For our latest edition of the Energy Efficiency Trends market report (published by EEVS Insight in partnership with Bloomberg New Energy Finance) we asked our community of energy users and suppliers of energy management products for their views on the next wave of innovation that will influence energy performance in buildings.
Halfway through the harvest
Our research has told us clearly that high efficiency lighting has been the ‘big thing’ for several years. Since it became viable to retrofit LEDs as a replacement for fluorescent fittings in around 2011, lighting upgrades have consistently been the most reported energy efficiency measure deployed by our survey respondents. A lighting upgrade is a clear case of ‘low hanging fruit’ – an easy-to-deploy turnkey project that will pay for itself from savings in a few years.
So we wanted to answer a simple question. After four years of this LED lighting boom, how far along the adoption curve are we? Or to put it another way, how much of this low hanging fruit has been harvested?
The answer appears to be ‘about half’. A little under half of energy users consider that the bulk of their estate has been upgraded to LEDs already. This means there are still many great opportunities for projects, but the population of buildings that will benefit from a transformational lighting upgrade is gradually diminishing.
So what’s next?
The bad news is that most energy efficiency projects are harder to implement than a lighting upgrade, being more dependent on controls and continuous optimisation, because the human beings that occupy our buildings tend to override, erode and otherwise interfere with even the best-laid energy efficiency plans.
But an increasing number of organisations need to work out how to do this if they are to keep decoupling energy use from growth, having already banked the savings from a lighting upgrade. The technology to achieve this – submetering, monitoring and targeting software – has been around for many years, but in our experience really successful implementations are rare. Many organisations struggle to control drift in energy use in operational buildings, let alone proactively seek out opportunities for savings and investable projects.
So we wanted to explore whether the much-vaunted ‘Internet of Things’ (IOT) might offer a solution. Could the promise of a building-wide cloud of cheap, ubiquitous sensors enable easy, granular control of energy on a new scale, giving us a smart, self-optimising built environment? Or does this just create stockpiles of data that cannot readily be converted into actionable performance information?
Our energy-using respondents are unanimous. They declare that IOT is going to transform energy management, and it is the most-cited ‘game changing’ technology by energy consumers.
The Internet of…. What?
Yet our community of suppliers of products and services are more ambivalent. They predict a number of possible technological frontiers including battery storage, demand response and on-site renewables driving the future of energy performance, their responses no doubt coloured by the solutions they themselves offer to the market.
But perhaps this also implies that IOT technical solutions and business models are not yet fully fledged. There are still few turnkey smart building products on the market, and no consensus yet on the precise advantages that a smart building offers.
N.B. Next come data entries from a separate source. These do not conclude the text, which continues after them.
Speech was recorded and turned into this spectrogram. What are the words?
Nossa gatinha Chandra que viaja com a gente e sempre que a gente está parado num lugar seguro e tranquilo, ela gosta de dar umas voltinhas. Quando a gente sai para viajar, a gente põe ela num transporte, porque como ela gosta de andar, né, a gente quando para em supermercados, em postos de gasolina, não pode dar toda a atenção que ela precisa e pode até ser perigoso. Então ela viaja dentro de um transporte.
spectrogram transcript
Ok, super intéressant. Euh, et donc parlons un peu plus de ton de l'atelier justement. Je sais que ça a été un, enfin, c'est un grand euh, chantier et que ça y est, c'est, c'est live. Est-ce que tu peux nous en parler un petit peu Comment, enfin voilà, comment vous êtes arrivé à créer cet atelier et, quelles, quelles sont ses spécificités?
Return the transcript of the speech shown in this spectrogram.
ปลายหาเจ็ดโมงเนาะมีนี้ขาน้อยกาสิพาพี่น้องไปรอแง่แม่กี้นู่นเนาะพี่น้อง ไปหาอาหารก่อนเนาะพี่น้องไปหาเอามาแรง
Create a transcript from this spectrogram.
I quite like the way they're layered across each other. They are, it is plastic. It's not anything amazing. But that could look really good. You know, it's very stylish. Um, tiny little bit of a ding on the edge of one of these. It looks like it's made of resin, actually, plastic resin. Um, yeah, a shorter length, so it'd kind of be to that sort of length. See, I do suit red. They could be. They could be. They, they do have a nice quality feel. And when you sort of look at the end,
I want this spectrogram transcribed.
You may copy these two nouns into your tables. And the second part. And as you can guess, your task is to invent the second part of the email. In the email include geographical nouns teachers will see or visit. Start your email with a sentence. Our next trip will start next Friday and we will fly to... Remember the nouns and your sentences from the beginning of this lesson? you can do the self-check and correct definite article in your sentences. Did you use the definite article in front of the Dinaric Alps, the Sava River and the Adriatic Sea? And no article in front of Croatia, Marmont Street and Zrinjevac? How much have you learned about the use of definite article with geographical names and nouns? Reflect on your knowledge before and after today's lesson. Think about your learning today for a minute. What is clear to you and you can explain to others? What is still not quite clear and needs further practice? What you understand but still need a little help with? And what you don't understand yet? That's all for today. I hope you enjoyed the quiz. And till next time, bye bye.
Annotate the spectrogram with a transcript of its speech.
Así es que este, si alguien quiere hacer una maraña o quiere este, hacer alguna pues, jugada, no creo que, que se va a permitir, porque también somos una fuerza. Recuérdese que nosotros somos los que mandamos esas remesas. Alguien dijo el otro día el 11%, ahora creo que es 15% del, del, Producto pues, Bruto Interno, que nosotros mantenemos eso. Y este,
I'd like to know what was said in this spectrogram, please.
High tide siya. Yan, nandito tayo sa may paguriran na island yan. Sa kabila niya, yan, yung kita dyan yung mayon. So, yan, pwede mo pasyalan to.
So we conclude, IOT is coming, but we don’t yet know what it will mean.
Back to basics
What we do know is that, if there are fewer technological ‘quick wins’ to be had, the building occupants on the ground need to share in the responsibility for delivering savings and sustaining performance. Our Trends reports have tracked the rise of professional engagement programmes focusing on energy efficient behaviours in the workplace. The most successful organisations in this field are instilling an awareness of energy performance at a cultural level, akin to the quality management or continuous improvement culture that has transformed manufacturing over recent decades.
But of course, in the modern workplace, often the people on the ground are not employees. Many organisations have outsourced their facilities management (FM), as well as maintenance, mechanical and electrical services. So do these contractors share the host organisation’s energy goals, and are they helping to drive efficiency in buildings? The survey data, which is freely available in Volume 17 of Trends – can be interpreted in various ways, but it appears to show that the more innovative organisations are harnessing their outsourcing contracts to enhance energy performance.
Most energy users say they are not using their FM contracts to deliver savings, either because they don’t outsource, or because energy services are not part of their FM contract. But a higher proportion of the energy users that are working with our community of energy services providers – by implication, those who are already managing energy proactively – do seem to be using their outsourced FM contracts to drive savings, indicating that the leading organisations are pouncing on the opportunity to work with facilities partners to optimise energy use.
Making it work
The idea of using FM relationships to deliver savings is not a new one, so what are these leading organisations doing to make this work? In our experience, these arrangements can only work with the right measurement systems in place, a clear alignment of objectives and a muscular governance and management process to ensure that claimed savings are actually being delivered in practice.
Successful partnerships may not arise where lowest-cost is the overwhelming procurement driver, as it so often is with facilities management. Instead the total cost of an FM contract that dramatically reduces energy spend needs to be taken into account, as well as the benefits of a more comfortable, better maintained working environment.
Of course, the IOT revolution may well be an enabling factor that opens up this market. But as always the challenge is not really in generating data, but in converting it to information in order to improve and manage performance.
So, somewhat prosaically, the ‘next big thing’ in energy efficiency might not be a new technology, but smarter contracting.
Alex Rathmell is founder of EEVS Insight.
Photograph: Flickr/ Huayuan Smart.